[TASK PROMPT]:
Please output every entry below exactly as written, leaving out any pictures.

+---+

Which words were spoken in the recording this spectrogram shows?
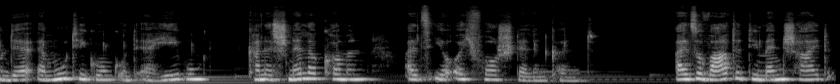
und der Ermutigung und Erhebung kann es schneller kommen, als ihr euch vorstellen könnt. Also wartet die Menschheit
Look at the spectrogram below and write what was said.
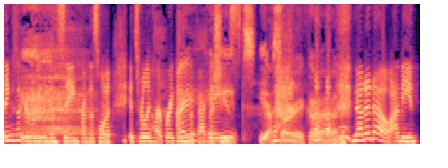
things that you're reading and seeing from this woman it's really heartbreaking the fact that she's Yeah, sorry. Go ahead. no no no i mean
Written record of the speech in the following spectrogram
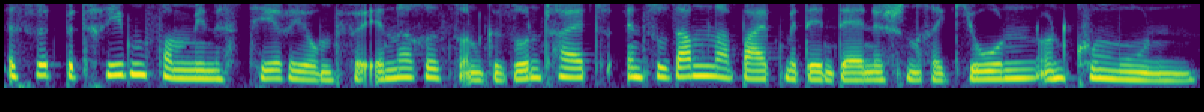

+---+

[SOLUTION TO THIS TASK]:
Which words were spoken in the recording this spectrogram shows?
und der Ermutigung und Erhebung kann es schneller kommen, als ihr euch vorstellen könnt. Also wartet die Menschheit
Look at the spectrogram below and write what was said.
things that you're reading and seeing from this woman it's really heartbreaking the fact that she's Yeah, sorry. Go ahead. no no no i mean
Written record of the speech in the following spectrogram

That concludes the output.